[What to work on]
The answer must consist solely of the lines from the one containing "Mel spectrogram. What" through the last line of the records below, repeated exactly, with all pictures omitted.

[Data to examine]
= Beginning of Section =

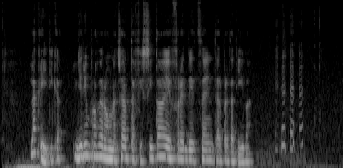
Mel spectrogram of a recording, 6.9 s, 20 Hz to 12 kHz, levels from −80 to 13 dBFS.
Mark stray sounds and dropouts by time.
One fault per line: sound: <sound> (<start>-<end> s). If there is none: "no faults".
sound: laugh (5.5-6.1 s)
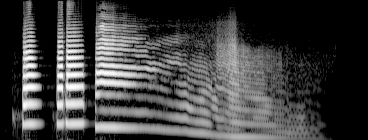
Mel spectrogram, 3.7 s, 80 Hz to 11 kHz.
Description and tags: Trumpet sound recorded for a children's show. Recorded with an SM 57, using Logic Pro.
fall, bugle, funny, call, trumpet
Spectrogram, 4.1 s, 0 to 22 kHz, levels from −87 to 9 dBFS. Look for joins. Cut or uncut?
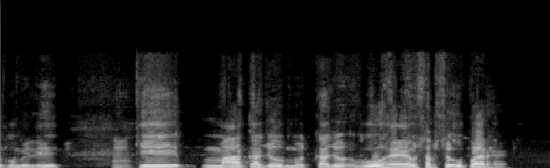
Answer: cut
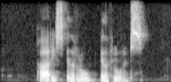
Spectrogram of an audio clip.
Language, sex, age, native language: Icelandic, female, 30-39, Icelandic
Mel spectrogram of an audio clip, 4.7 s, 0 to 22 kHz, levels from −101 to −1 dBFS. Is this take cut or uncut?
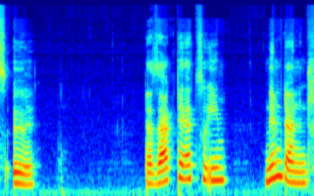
uncut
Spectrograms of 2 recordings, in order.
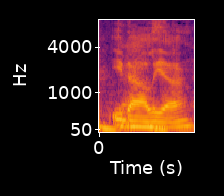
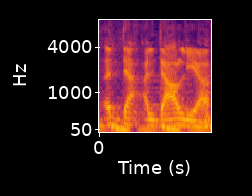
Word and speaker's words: Idalia: Idalia. – Idalia. – Idalia.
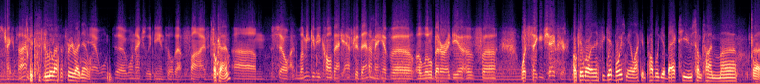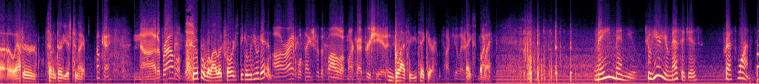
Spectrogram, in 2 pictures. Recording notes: FOX News Radio. This podcast episode includes 16 different phone calls, made over a period of almost 3 months.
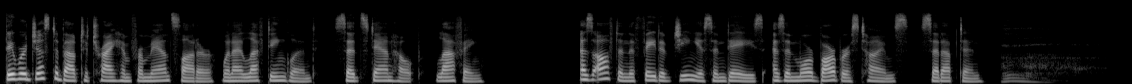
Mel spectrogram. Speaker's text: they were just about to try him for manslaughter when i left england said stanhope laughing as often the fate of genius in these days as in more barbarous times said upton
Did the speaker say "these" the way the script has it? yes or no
no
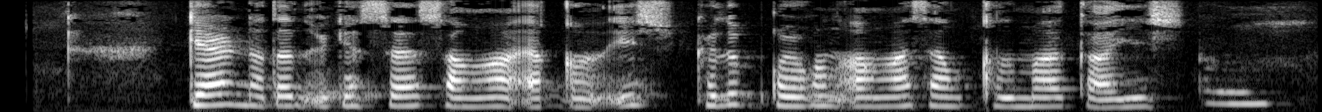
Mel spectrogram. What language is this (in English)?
Uyghur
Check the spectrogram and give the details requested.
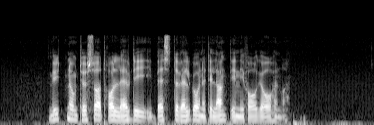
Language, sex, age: Norwegian, male, 29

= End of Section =

[Written reply]
Mel spectrogram. What language is this (in English)?
Uyghur
Check the spectrogram and give the details requested.
Language, sex, age: Norwegian, male, 29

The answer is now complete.